One of the most intense stages of a divorce process is that of child custody and visitation discussions. If you are approaching that stage, then you are probably wondering what the court has in store for you. Well, here is an overview of three different types of visitations that the court may order:
If you are given reasonable visitation, then it is up to you and the custodial parent to define the schedules for your visits. For example, if you had agreed to a visit every weekend, you can change it to a mid-week visitation if something comes up and you won't be available during the weekend.
The best advantage of reasonably visitation is that it allows you to factor in your calendar as well as the child's schedule. However, it can only work if you are willing and are capable of talking to each other frequently.
Just like the name suggests, this is the exact opposite of a reasonable visitation. If you have fixed visitation, then you have to see your child on the exact day and time ordered by the court. For example, if you are allowed a visit every Thursday, then you can't change it to a weekend even if you are busy on one Thursday. This is the case even if you have a pressing issue somewhere; you are expected to put the child's interest first. In fact, there may be legal consequences if you interfere with the court's order. Fixed visitation can be very frustrating, but it is usually only made in cases where the parents' relationship is too acrimonious for them to communicate with each other.
This means that your visits with the child will be supervised by a third party. The court will only do this if it is convinced that the child's well-being is endangered if you are left alone with him or her. For example, if you have a prior conviction for family violence (especially towards your child), it may be assumed that a repeat incidence may occur if you don't have a supervisor.
You may also be restricted to a supervised visitation if you:
- are mentally ill
- have a history of drug abuse
- are believed to be contemplating abducting the child
- have never spent time with the child
- have anger management issues
The supervisor may be the other parent, a close (adult) relative, the child's caregiver, a professional volunteer or even a therapist. Whoever is chosen to supervise the visit, it would be illegal for you to try and circumvent his or her supervision; for example, to see the child alone.

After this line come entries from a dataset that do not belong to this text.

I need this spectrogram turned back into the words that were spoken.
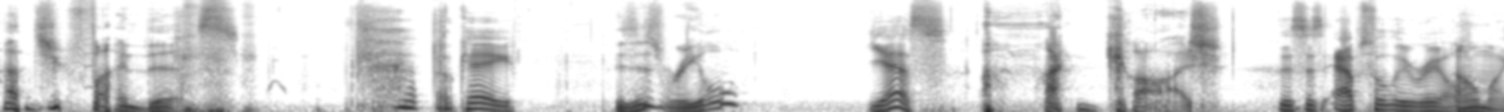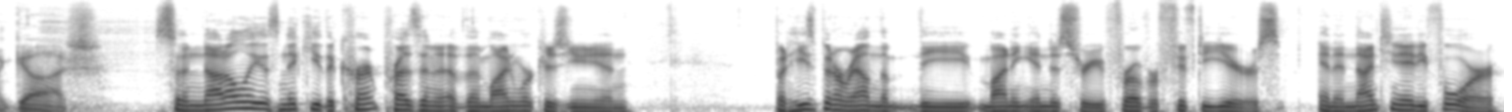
How did you find this? okay. Is this real? Yes, Oh My gosh. This is absolutely real. Oh my gosh. So not only is Nicky the current president of the Mine Workers Union, but he's been around the, the mining industry for over 50 years. And in 1984,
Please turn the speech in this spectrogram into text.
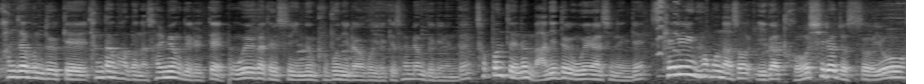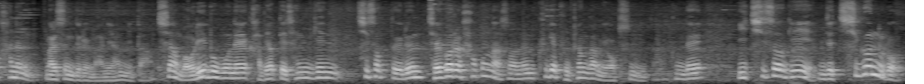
환자분들께 상담하거나 설명드릴 때 오해가 될 수 있는 부분이라고 이렇게 설명드리는데 첫 번째는 많이들 오해하시는 게 스케일링 하고 나서 이가 더 시려졌어요 하는 말씀들을 많이 합니다. 치아 머리 부분에 가볍게 생긴 치석들은 제거를 하고 나서는 크게 불편감이 없습니다. 근데 이 치석이 이제 치근으로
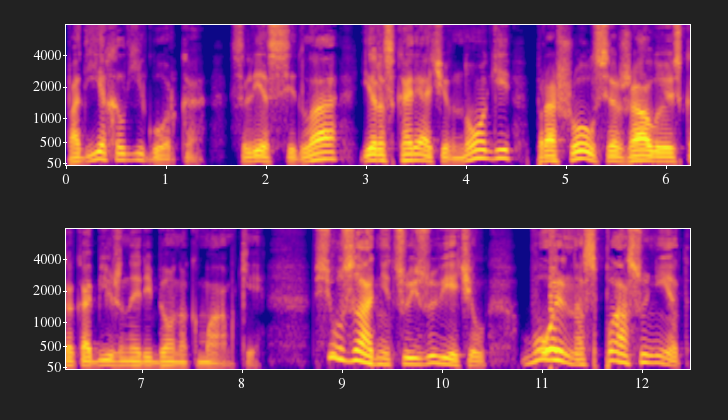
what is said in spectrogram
Подъехал Егорка, слез с седла и, раскорячив ноги, прошелся, жалуясь, как обиженный ребенок мамки. Всю задницу изувечил. Больно, спасу нет.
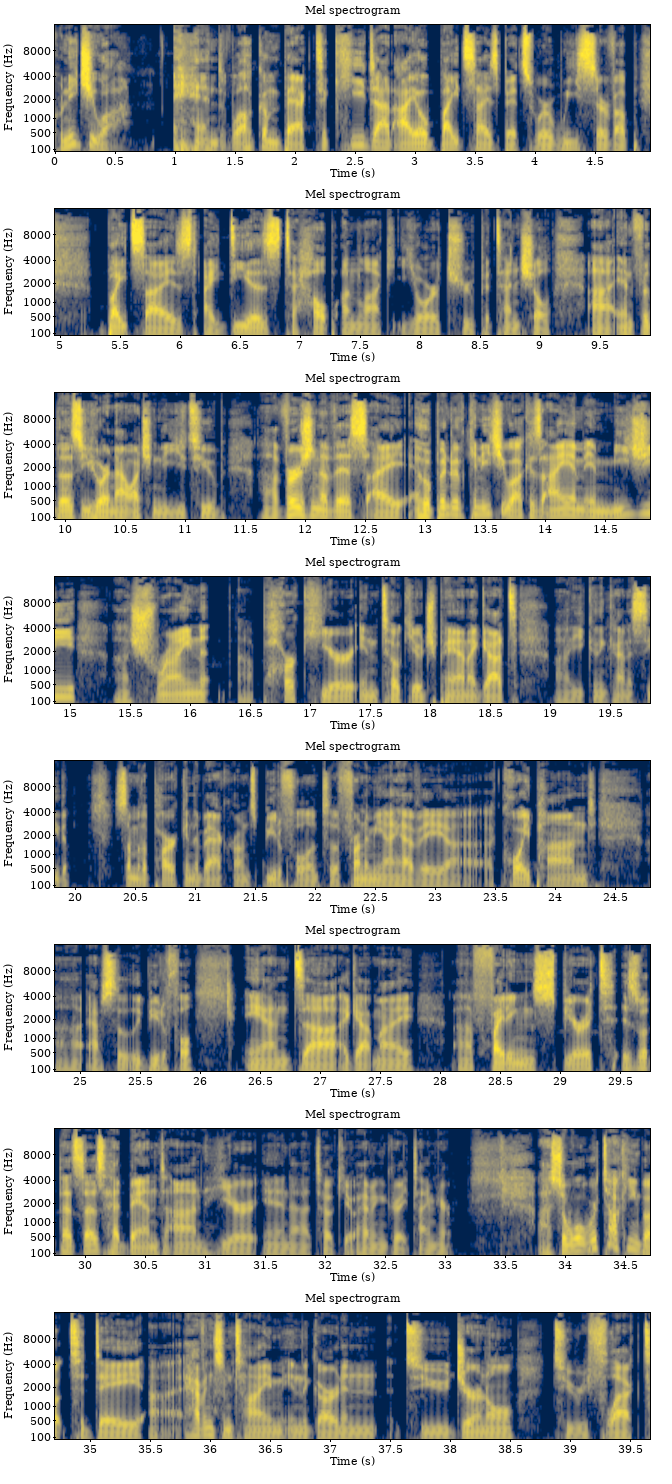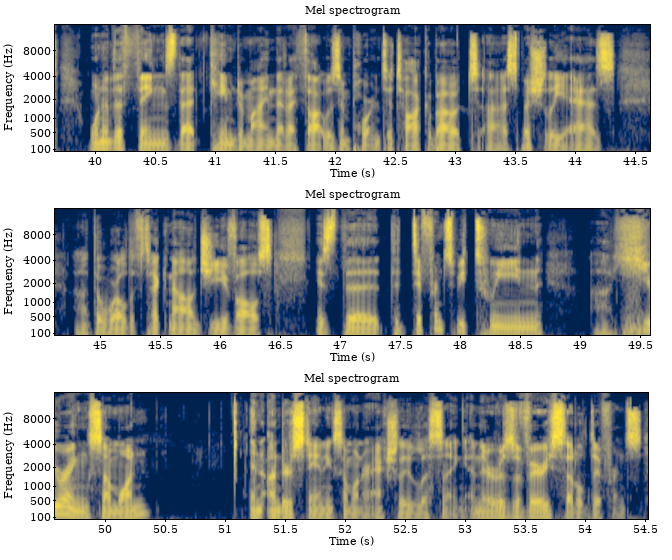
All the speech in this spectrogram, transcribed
Konnichiwa, and welcome back to Key.io Bite Sized Bits, where we serve up bite sized ideas to help unlock your true potential. Uh, and for those of you who are not watching the YouTube uh, version of this, I opened with Konnichiwa because I am in Meiji uh, Shrine uh, Park here in Tokyo, Japan. I got, uh, you can kind of see the some of the park in the background. It's beautiful. And to the front of me, I have a, uh, a koi pond. Uh, absolutely beautiful. And uh, I got my uh, fighting spirit, is what that says, headband on here in uh, Tokyo, having a great time here. Uh, so, what we're talking about today, having some time in the garden to journal, to reflect, one of the things that came to mind that I thought was important to talk about, especially as the world of technology evolves, is the, the difference between hearing someone and understanding someone or actually listening. And there is a very subtle difference.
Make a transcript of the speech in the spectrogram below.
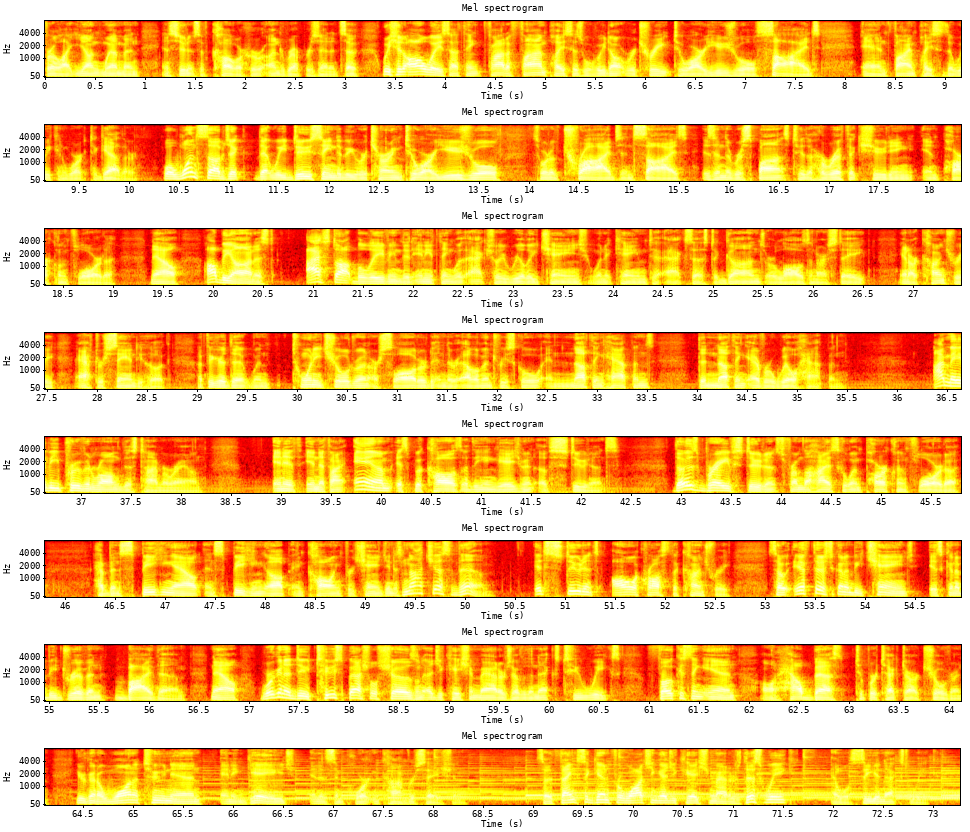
for like young women and students of color who are underrepresented. So we should always, I think, try to find places where we don't retreat to our usual sides and find places that we can work together. Well, one subject that we do seem to be returning to our usual sort of tribes and sides is in the response to the horrific shooting in Parkland, Florida. Now, I'll be honest, I stopped believing that anything would actually really change when it came to access to guns or laws in our state, in our country, after Sandy Hook. I figured that when 20 children are slaughtered in their elementary school and nothing happens, then nothing ever will happen. I may be proven wrong this time around. And if, and if I am, it's because of the engagement of students. Those brave students from the high school in Parkland, Florida, have been speaking out and speaking up and calling for change. And it's not just them, it's students all across the country. So if there's going to be change, it's going to be driven by them. Now, we're going to do two special shows on Education Matters over the next two weeks, focusing in on how best to protect our children. You're going to want to tune in and engage in this important conversation. So thanks again for watching Education Matters this week, and we'll see you next week.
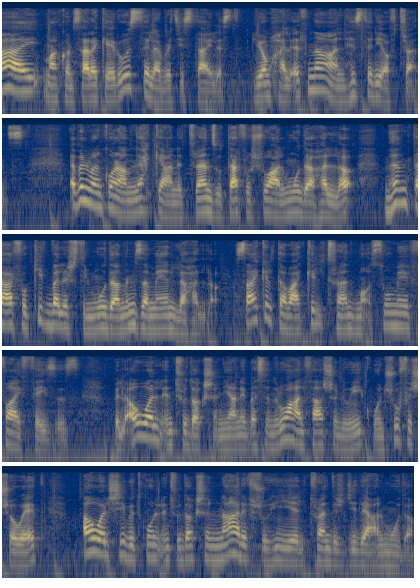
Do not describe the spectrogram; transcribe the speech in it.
hi معكم سارة كيروز celebrity stylist اليوم حلقتنا عن history of trends قبل ما نكون عم نحكي عن ال trends وتعرفوا شو على الموضة هلأ مهم تعرفوا كيف بلشت الموضة من زمان لهلأ. cycle تبع كل ترند مقسومة 5 phases. بالأول ال introduction يعني بس نروح على ال fashion week ونشوف ال show ات أول شيء بتكون ال introduction نعرف شو هي الترند الجديدة على الموضة.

Which type of visitation do you think is best for your situation? Tell a family lawyer like Robert L. Flanagan about your wishes; they know best how to help you achieve them.